The goal of the untriggered flare analyis is to provide an all-sky search
for transient phenomena. To start here is a scrambled skymap
with 0.5 degree binning. The color scale is -log10 of the estimated
including under-fluctuations (best-fit n_src=0).
The same fit parameters for flares tend to be found in a radius of about 2 degrees.
We can also look at the duration of the most significant flare found (in log10(days)), here also plotted including under-fluctations.
Due to the method of finding flares very long widths are returned when no interesting flare is found (here in red).
I have a plot of the signal-ness of the events (including the energy term) as a function of distance to the tested spot. Left is for data, where the black line is the median weight. It tells me that the an event two degrees away from my source will have an average S/B of ~10^3.
The right plot was made with E^-2 spectrum signal injected from the source. A zoomed-in on the interesting region of this plot is available on the wiki.
Levent asked about how well we\'d be able to reconstruct the flare event parameters if we do see something. I did a quick check to see how much that will depend on the flare itself vs the number of signal events.
Here I inject exactly 2 E^-2 spectrum events and check what the reconstructed parameters are as a function of the true flare width. With only 2 injected events, a few percent of trials one of the events is mis-reconstructed and the flare is missed.
It looks like flare widths are reconstructed within around +0.2/-0.3 of the log10(width) for 5 events, and +0.2/-0.5 of the log10(width) for 2 events.
Here is the same set of plots for exactly 5 E^-2 signal events injected.
I also had a look at what the DP and AUL looks like converted into fluxes, to try to compare to GRB analyses. Alexander also asked about how this would perform with something like the “naked-eye” GRB. I still need to think about this a bit, but it\'s very interesting!
One final point on the periodic search, I did a bit more investigation comparing the case where we use marginalization vs. not. I find that it leads to a greater number of under-fluctuations from scrambled samples (see arrows below). This effect is large enough that it skews the averaging in the AUL to higher values than we would expect from the time-integrated search.

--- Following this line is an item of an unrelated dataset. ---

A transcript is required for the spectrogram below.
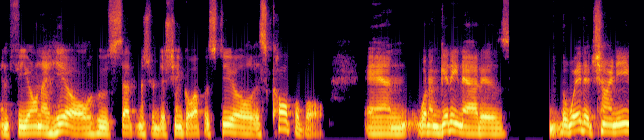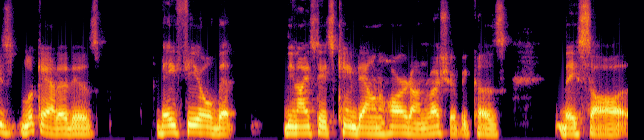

– Large crosses are the result for exactly n=0,1,2... injected events (size reflects error in Y), the dotted line is the Poisson average.
– Blue lines mark the result for the AUL in each case.